Appointment of Members of the Supreme Court

Labour Reforms 1997-2010 

Notice how different this is to the appointment of US Supreme Court justices.

The Supreme Court 

Appointment of members of the Supreme Court.

 The Supreme Court consists of 12 members, although cases are always heard by an odd number of justices so that a majority verdict can be reached. In most cases five or possibly nine justices take part; reflecting the importance of the issue, 11 took part in the 2016-17 review of the High Court ruling that Parliament rather than the government should initiate the UK's exit from the European Union.

The most senior figure is designated as the President. This post was held by Lord Phillips from 2009 to 2012, and since then has been held by Lord Neuberger until 2017,  Lady Hale until 2020, currently Lord Reed.  Although they are known as 'Lord' or 'Lady', members of the Supreme Court do not sit in the House of Lords until their term of office has come to an end.

Qualifications and appointment process

In order to be considered for appointment as a justice in the Supreme Court, candidates must have either held high judicial office for at least 2 years or been a ‘qualifying practitioner’ for a period of 15 years

A qualifying practitioner is someone who:

. The original members were the former Law Lords, who moved from the House of Lords to their new premises. When a vacancy occurs, nominations are made by an independent five-member Selection Commission, consisting of the President and Deputy President of the Court, a member of the Judicial Appointments Commission and a member of each of the equivalent bodies for Scotland and Northern Ireland. The Lord Chancellor (also known as the Justice Secretary) either confirms or rejects the person put forward, although he or she cannot reject names repeatedly. The appointment is confirmed by the prime minister and then by the monarch.

Appointments to all positions in the senior judiciary were once made by the monarch, on the advice of the prime minister and the Lord Chancellor with the Lord Chancellor making their ‘picks’ on the basis of ‘secret soundings’ with close associates and those already serving in the senior judiciary.
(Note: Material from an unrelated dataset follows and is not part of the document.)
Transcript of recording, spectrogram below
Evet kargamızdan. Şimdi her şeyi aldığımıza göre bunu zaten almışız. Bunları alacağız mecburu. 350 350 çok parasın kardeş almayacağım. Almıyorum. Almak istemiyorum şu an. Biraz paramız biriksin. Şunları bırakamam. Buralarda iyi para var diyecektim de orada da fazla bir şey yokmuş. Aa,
It was said that this system lacked transparency, undermined the separation of powers, and resulted in a senior judiciary drawn almost exclusively from a very narrow social circle: public school and Oxbridge educated, white, male and beyond middle age. Such criticisms informed the Constitutional Reform Act (CRA) 2005.

While the JAC was created as a means of lending greater transparency and legitimacy to the process by which most senior judges are appointed, the Constitutional Reform Act  established an entirely different process with respect to appointments to the UK Supreme Court. This separate system was certainly more open than the process under which Law Lords had been appointed in the days before the creation of the Supreme Court, but it retained a role — albeit a lesser one —for the Lord Chancellor.
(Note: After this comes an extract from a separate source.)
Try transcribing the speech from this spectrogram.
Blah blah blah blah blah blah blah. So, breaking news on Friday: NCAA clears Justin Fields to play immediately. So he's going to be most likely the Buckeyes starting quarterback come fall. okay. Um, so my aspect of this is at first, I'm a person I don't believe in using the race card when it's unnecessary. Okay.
Labour Reforms 1997-2010 

Notice how different this is to the appointment of US Supreme Court justices.